Cloud technology has been around for quite some time and has existed in several different incarnations, particularly in the business world. Basically, the term "cloud" refers to a grid of computers serving as an architecture that facilitates the delivery of software and data.
Computers and servers run applications and power websites, both in the business world and for personal usage. What makes cloud computing different from this "ordinary" system of computing is that the cloud functions as a collective computer that exists in the virtual world. The cloud uses resources and information from computers and servers, running these applications independently and making the specific hardware less important to how the applications work.
Benefits of cloud technology for businesses
The most obvious benefit of cloud technology for a business is increased efficiency; information, resources and applications are accessible to everyone in the business and can be rapidly deployed, saving time and cutting costs. Procurement, purchasing and distribution employees, accounting and customer service staff can all look at the same data, handling daily work issues as well as unique product issues or customer concerns, all gathering the same information from the same central source.
Cloud computing is also highly reliable, deploying the exact same services over and over as required and generating the same result every time. This allows the business to spend less time in trying to improve continuity and handle operational issues and more time on the aspects of business that matter.
The increase in efficiency and business agility permits employees within the business to use their free time more usefully; this benefit is difficult to define and varies for every business, but in general it means that employees may spend less time on the operational issues and more time applying themselves, utilizing their personal assets and helping the company move forward.
Enterprise resource planning
Bringing all the different elements of business functionalities together into a single point is the goal of enterprise resource planning software, or ERP. This software streamlines all the varied processes of a business and pulls them together into a single database. ERP software is available in two forms: on-premise ERP installed directly onto company computers and managed by the company's IT staff; and cloud ERP, which stores software, applications and data in a centrally-managed "cloud" that is accessed via a web browser.
The choice between the two forms of ERP is an important one for any business. On-site ERP can be quite expensive and requires not only the initial investment for the service, but also investment in additional IT personnel and their training. It also requires a good deal of maintenance and service as well as the necessity for manual ERP system upgrades. Cloud ERP, on the other hand, is significantly less expensive to implement and maintain; the provider may upgrade it at will, and it is generally considered faster and more accessible than on-site ERP.
Cloud technology and your business

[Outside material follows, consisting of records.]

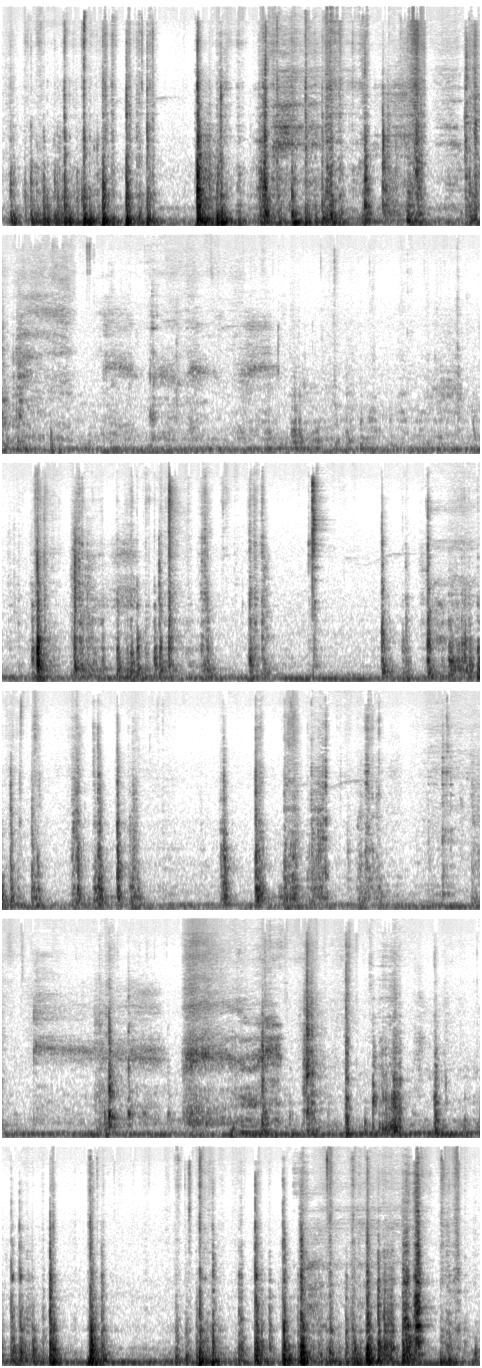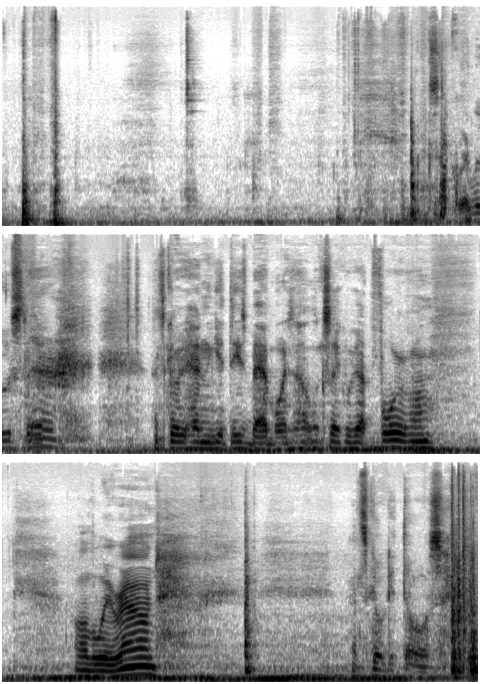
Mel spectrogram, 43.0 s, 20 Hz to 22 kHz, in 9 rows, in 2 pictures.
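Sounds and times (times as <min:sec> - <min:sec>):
plastic panels clicking and knocking: 0:00.0 - 0:05.0, 0:09.4 - 0:19.2, 0:21.7 - 0:29.5, 0:42.6 - 0:43.0
steady low hum: 0:31.2 - 0:43.0.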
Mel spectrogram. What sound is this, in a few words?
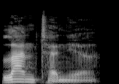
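"land tenure", British English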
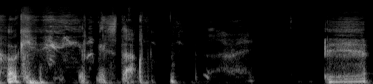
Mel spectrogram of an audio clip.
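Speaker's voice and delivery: laughing under the breath; breathless laugh. Real, not acted. Host tells herself to stop, breathless laughing. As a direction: wheeze and try to stop laughing.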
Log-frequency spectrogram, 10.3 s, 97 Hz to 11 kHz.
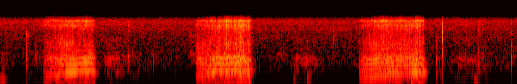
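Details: Three loud, rattling snores roughly three seconds apart, about 19 a minute, with quiet pauses between; snoring.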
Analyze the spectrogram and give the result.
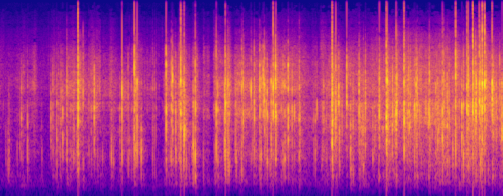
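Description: A large, hollow, flexible brown kraft-paper Amazon mailer bag is held and crinkled by fingertips and hand. Dense, bright crinkling and crackling fills the clip, scattered with sharp papery snaps and little low end. It builds from softer rustles to a steadier, louder crackle.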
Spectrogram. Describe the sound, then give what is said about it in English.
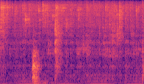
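Meatballs brown in a frying pan with a faint, steady sizzling hiss. A few brief clatters break through as the meatballs are turned with a spoon. “But I'm just going to use a spoon, turn around, brown them on one side, turn around, try and get a nice golden brown surface all the way around the ball.”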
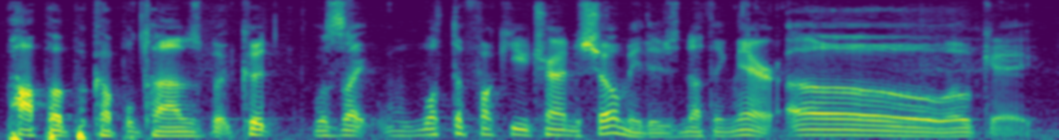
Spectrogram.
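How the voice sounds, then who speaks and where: A man's voice: fairly low pitch, a little fast, a little hiss or hum. Laid-back man playing a game on stream. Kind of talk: casual let's-play chat.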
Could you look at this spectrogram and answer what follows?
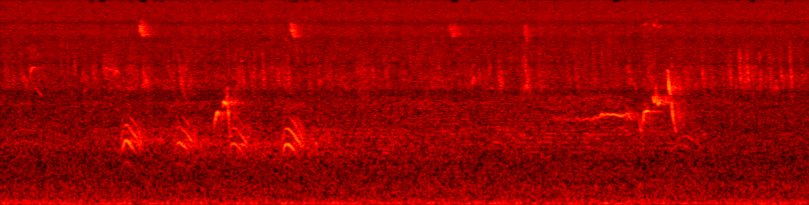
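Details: Wild Japanese bush warbler: a few short, sliding whistled notes early on, then a long, steady whistle that ends in a sharp rising flourish. Heavy low background rumble throughout.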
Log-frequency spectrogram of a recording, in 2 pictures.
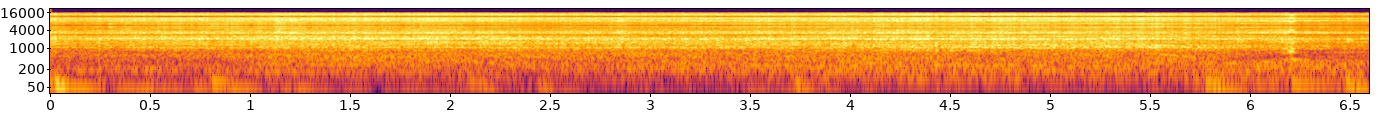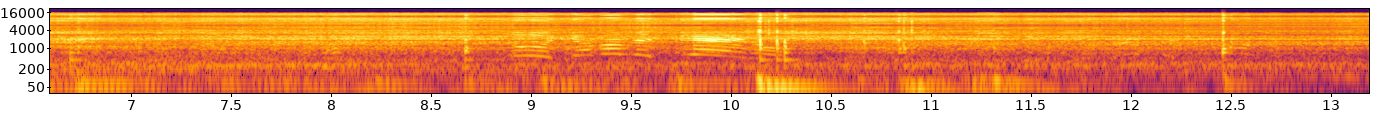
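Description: Wheels of unpowered gravity karts rolling down asphalt past the microphone, a steady rushing noise that eases off about six seconds in. Near the end come a few short rising-and-falling cries and a sharp knock.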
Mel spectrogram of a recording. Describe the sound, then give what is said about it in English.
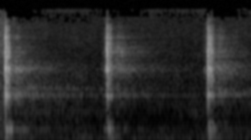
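A clock ticks steadily, three crisp clicks spaced about one second apart, each with a short ringing tail, alone against a quiet background. “The ticking of a clock reminds us of the passage of time.”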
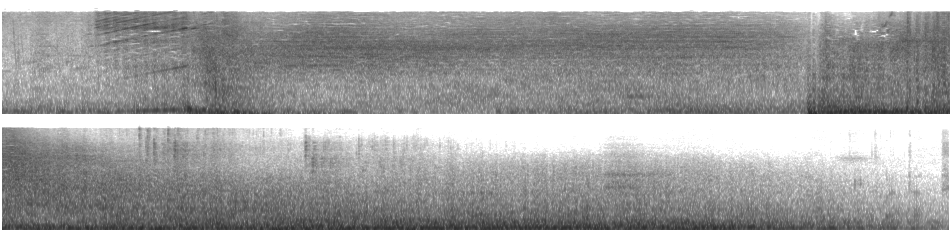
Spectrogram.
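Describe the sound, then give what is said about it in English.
Explosions from a super-weapon attack in an augmented-reality video game on a new iPhone: a sharp blast near the start, then a second heavy burst that swells into a loud, sustained rumbling roar and fades at the very end. “Now let's rain fire on our enemies, move closer to their base, and get ready for the fatal blow with our super weapon.”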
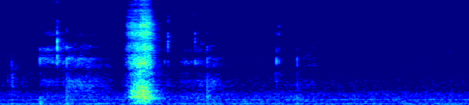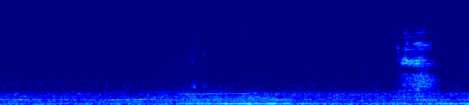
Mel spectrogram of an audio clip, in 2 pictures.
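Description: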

Today, more and more businesses are choosing to utilize cloud computing technology such as ERP, using it to organize their business processes, improve their ability to produce their products and services, ensuring a higher quality of customer service and enabling them to cut costs along the way.
- Greet each of your employees by name every day. Exchange a few pleasantries and show that you are happy to see them.
- Be positive and always smile
- Use an employee's name when you speak with them. Calling a person by name is one of the most basic ways to show that you respect them as an individual.
- Acknowledge employment anniversaries every year and birthdays. Make sure employees know you value their loyalty.
- At the end of the day, ask at least one employee what went well for them that day. This gives you the opportunity to give immediate reinforcement for good work.
- Complement employees for good work. Each time you compliment an employee, you are encouraging them to continue their good work and to find even better ways to get the job done.
- Ask employees for feedback. Sometimes the best recognition you can give is to simply listen.
- Show employees how much you respect them by sharing key organizational measurements with them on a regular basis.
- Share messages of praise from customers, suppliers, managers and other employees.
- When you implement a suggestion made by an employee, make sure to let their colleagues and your managers know where the great idea came from.